What is being asked
Repeat each entry as written, dropping any picture you find.

Records for the task
################

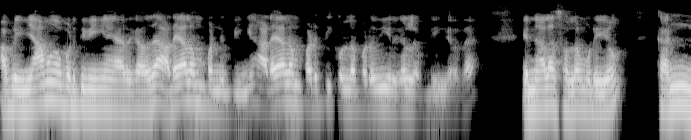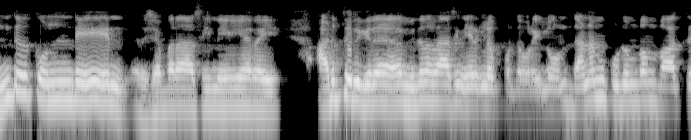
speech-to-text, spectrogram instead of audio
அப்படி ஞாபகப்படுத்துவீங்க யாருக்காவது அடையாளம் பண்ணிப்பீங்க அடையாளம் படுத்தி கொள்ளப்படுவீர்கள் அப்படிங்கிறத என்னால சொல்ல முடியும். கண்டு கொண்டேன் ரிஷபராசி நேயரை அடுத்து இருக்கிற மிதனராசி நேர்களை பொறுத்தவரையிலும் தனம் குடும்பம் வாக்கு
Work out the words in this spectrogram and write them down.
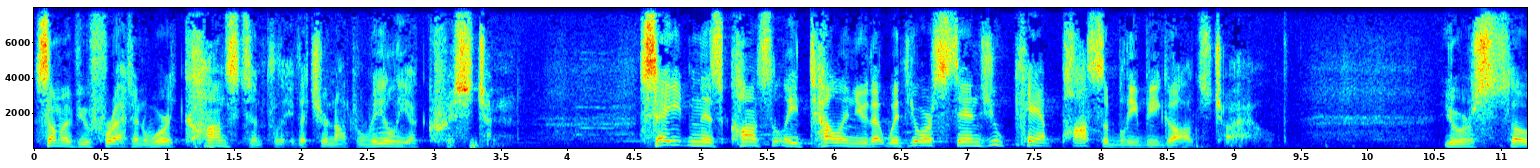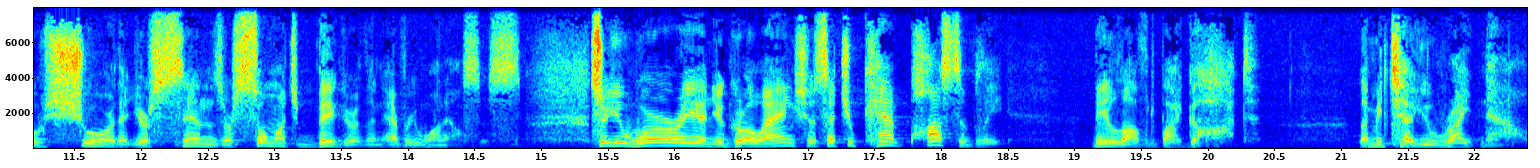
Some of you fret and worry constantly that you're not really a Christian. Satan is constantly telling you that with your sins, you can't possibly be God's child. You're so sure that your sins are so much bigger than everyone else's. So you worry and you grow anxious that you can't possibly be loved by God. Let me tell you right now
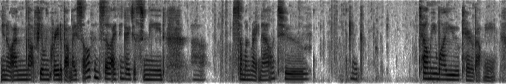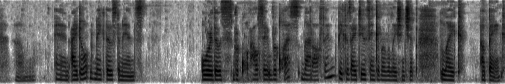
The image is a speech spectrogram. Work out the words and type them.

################

Expected answer
speech-to-text, spectrogram instead of audio
அப்படி ஞாபகப்படுத்துவீங்க யாருக்காவது அடையாளம் பண்ணிப்பீங்க அடையாளம் படுத்தி கொள்ளப்படுவீர்கள் அப்படிங்கிறத என்னால சொல்ல முடியும். கண்டு கொண்டேன் ரிஷபராசி நேயரை அடுத்து இருக்கிற மிதனராசி நேர்களை பொறுத்தவரையிலும் தனம் குடும்பம் வாக்கு
Work out the words in this spectrogram and write them down.
Some of you fret and worry constantly that you're not really a Christian. Satan is constantly telling you that with your sins, you can't possibly be God's child. You're so sure that your sins are so much bigger than everyone else's. So you worry and you grow anxious that you can't possibly be loved by God. Let me tell you right now
The image is a speech spectrogram. Work out the words and type them.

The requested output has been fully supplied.